22 Dec 2016


Global Europe
Justice & Home Affairs

Brussels (20 December) - The Permanent Representatives Committee (Coreper) endorsed, on behalf of the Council a mandate for negotiations on the regulation on the European Union Agency for Asylum. On the basis of this mandate, the presidency will start negotiations with the European Parliament.

"To tackle irregular migration and to improve the management of the asylum systems requires action on various fronts. This includes the transformation of the EASO into a proper EU Agency for Asylum," said Robert Kaliňák, Minister for the Interior of Slovakia and President of the Council. "Today, the Council is taking an important step in that direction, as we have an agreement on the main building blocks of the agency.
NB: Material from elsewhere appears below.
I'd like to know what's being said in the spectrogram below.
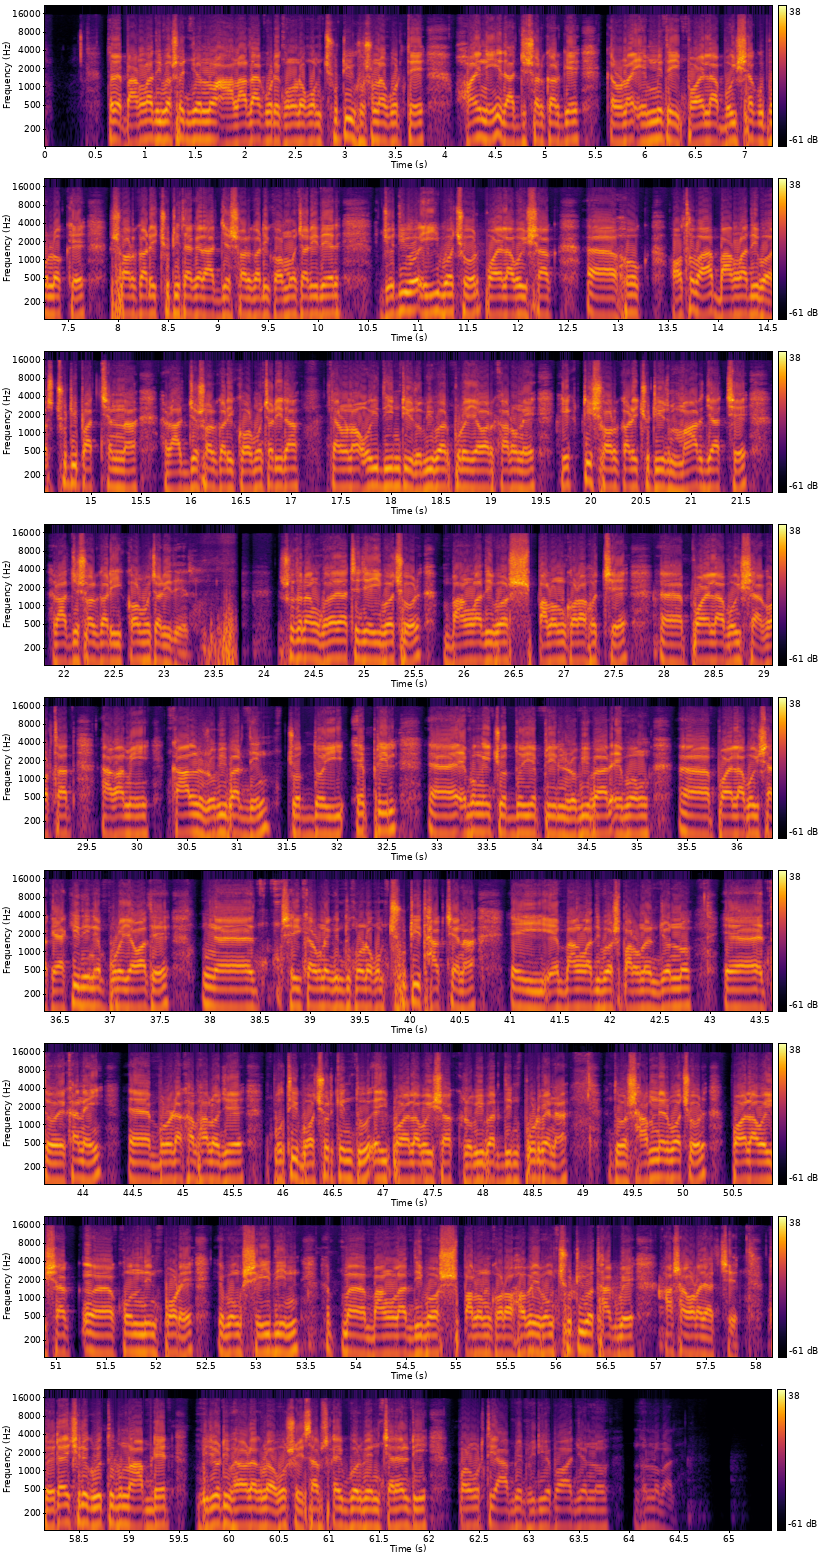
তবে বাংলা দিবসের জন্য আলাদা করে কোনো রকম ছুটি ঘোষণা করতে হয়নি রাজ্য সরকারকে। কেননা এমনিতেই পয়লা বৈশাখ উপলক্ষে সরকারি ছুটি থাকে রাজ্যের সরকারি কর্মচারীদের। যদিও এই বছর পয়লা বৈশাখ হোক অথবা বাংলা দিবস ছুটি পাচ্ছেন না রাজ্য সরকারি কর্মচারীরা। কেননা ওই দিনটি রবিবার পড়ে যাওয়ার কারণে একটি সরকারি ছুটির মার যাচ্ছে রাজ্য সরকারি কর্মচারীদের। সুতরাং বোঝা যাচ্ছে যে এই বছর বাংলা দিবস পালন করা হচ্ছে পয়লা বৈশাখ, অর্থাৎ আগামী কাল রবিবার দিন, চোদ্দোই এপ্রিল এবং এই চোদ্দোই এপ্রিল রবিবার এবং পয়লা বৈশাখ একই দিনে পড়ে যাওয়াতে সেই কারণে কিন্তু কোনো রকম ছুটি থাকছে না এই বাংলা দিবস পালনের জন্য। তো এখানেই বলে রাখা ভালো যে প্রতি বছর কিন্তু এই পয়লা বৈশাখ রবিবার দিন পড়বে না। তো সামনের বছর পয়লা বৈশাখ কোন দিন পড়ে এবং সেই দিন বাংলা দিবস পালন করা হবে এবং ছুটিও থাকবে, আশা করা যাচ্ছে। তো এটাই ছিল গুরুত্বপূর্ণ আপডেট। ভিডিওটি ভালো লাগলে অবশ্যই সাবস্ক্রাইব করবেন, চ্যানেলটি। পরবর্তী আপডেট ভিডিও পাওয়ার জন্য ধন্যবাদ।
Our objective is to ensure that it can support the member states in implementing the Common European Asylum System and provide technical and operational assistance." 

EU Ambassadors endorsed the text of the mandate ('partial general approach') on the understanding that the parts relating to other files of the Common European Asylum System (CEAS) reform will be revisited once there is agreement on them.

The proposal for a European Union Agency for Asylum aims to improve the implementation and functioning of the CEAS by building on the work of the current European Asylum Support Office (EASO).

The new regulation will further develop EASO into a fully-fledged Agency responsible for facilitating the functioning of the CEAS, for ensuring convergence in the assessment of applications for international protection across the Union, and for providing operational and technical assistance to Member States.


Following its Communication of 6 April 2016 on the reform of the common European Asylum System, the Commission presented in May and in July seven legislative proposals, including the above-mentioned proposal for a regulation on the European Union Agency for Asylum, with a view to:

  • improving the functioning of CEAS by eliminating differing treatment of asylum seekers and varying recognition rates among member states;
  • reducing secondary movements and contributing to a fairer distribution among the Member States of the responsibility to offer protection to those in need.